The main challenge for YouTube is that often it is top users who are uploading dubious content, not the smaller channels. And that begs the question of why it took it so long to act, at least in a tougher manner. It's not as if YouTube hasn't dealt with cases similar to Logan Paul's in the past. Take Felix "PewDiePie" Kjellberg as an example, the Swedish YouTuber with nearly 60 million subscribers who has published videos filled with anti-Semitic and other racist outbursts on more than one occasion. Or the channel "Toy Freaks," which had over 8 million subscribers and featured explicit content targeted at young audiences, including videos of children vomiting and in extreme pain that it claimed were "pranks."
Granted, YouTube did act quickly in both cases: PewDiePie lost his original series Scare PewDiePie and Google Preferred deal, similar to Logan Paul, while the Toy Freaks channel was removed altogether. But those acts should've been a huge flag that the company needed to take a hard look at itself and change its video-review process, from depending less on machine learning and more on humans. Just as it plans to do going forward.
If the new system would've been in place, chances are the controversial Logan Paul video may have never been viewed by the masses and, therefore, YouTube could've saved itself from major public outcry. In fact, there's still an ongoing petition calling for his channel to be deleted, which so far has been signed by more than half a million people. The hope for YouTube now is that, by having humans monitor popular uploads, there will be less of a chance of any foul videos being published in the future. A YouTube spokesperson told Engadget that every decision the company makes has to work for advertisers, creators and users alike, which can be complicated because not every situation is black and white.
With the overhauled YouTube Partner Program, for example, some creators aren't happy with the new requirements because they don't think they'll be able to make money. But YouTube says that of those channels that will be affected, 99 percent are making less than $100 per year. Ultimately, the spokesperson said, all the changes made recently, both to the advertising and community guidelines, are designed to "move everyone forward," adding that YouTube doesn't want someone's bad judgment to affect the rest of the platform -- even though it certainly feels like it is.
Paul Levinson, a professor of communications and media studies at Fordham University, said he has mixed feelings about the decisions YouTube is making. He believes that, by censoring its creators, the site will lose the freedom that's made it the most popular video site in the world. That said, Levinson also understands that it isn't appropriate to have a corpse or other "disgusting" content in a video.

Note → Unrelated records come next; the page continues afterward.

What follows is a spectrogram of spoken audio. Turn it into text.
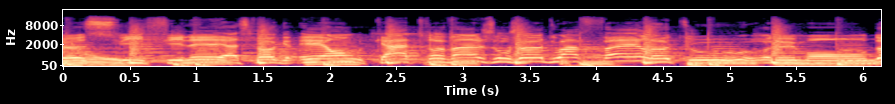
Je suis filé à Sfog et en 80 jours je dois faire le tour du monde.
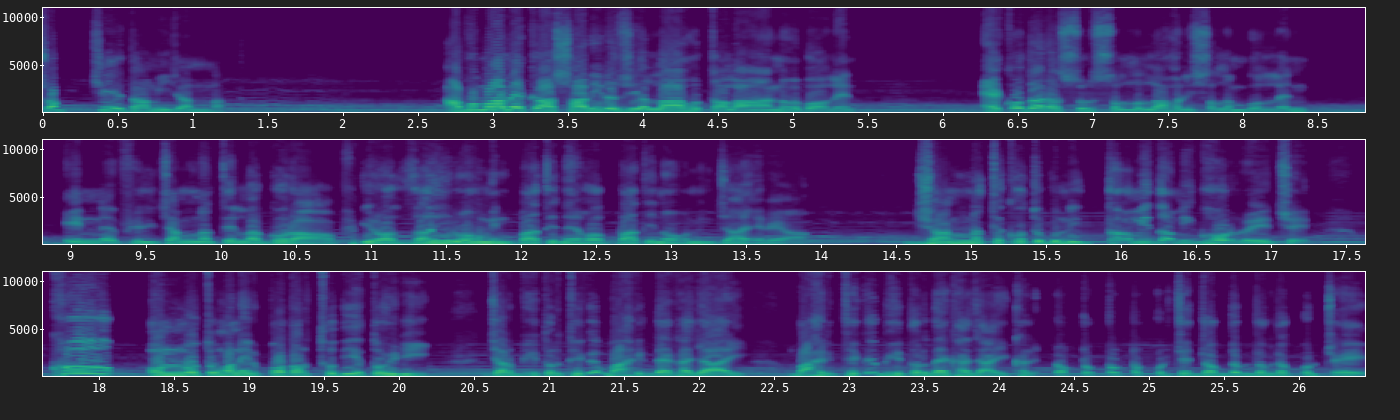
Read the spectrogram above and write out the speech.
সবচেয়ে দামি জান্নাত। আবু মালেক আসারি রাজি আল্লাহ তালাহ বলেন, একদা রাসূল সাল্লাল্লাহু আলাইহি সাল্লাম বললেন, ইন্না ফিল জান্নাতি লা গোরাফ ইরা যাহিরুহু মিন বাতিনিহা ওয়া বাতিনুহু মিন জাহিরিহা। জান্নাতে কতগুলি দামি দামি ঘর রয়েছে, খুব উন্নত মানের পদার্থ দিয়ে তৈরি, যার ভিতর থেকে বাহির দেখা যায়, বাহির থেকে ভিতর দেখা যায়, খালি টক টক টক টক করছে জগ জগ জগ জগ করছে।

"Of course, you could argue that if someone doesn't like it, they don't have to view it," he said. "You know, they can just shut it off the second they see it, but obviously, I get why people find that offensive, even repulsive. And so in that sense, it's a good thing, but at the same time I'm concerned that we're beginning to see the end of that totally open [internet]."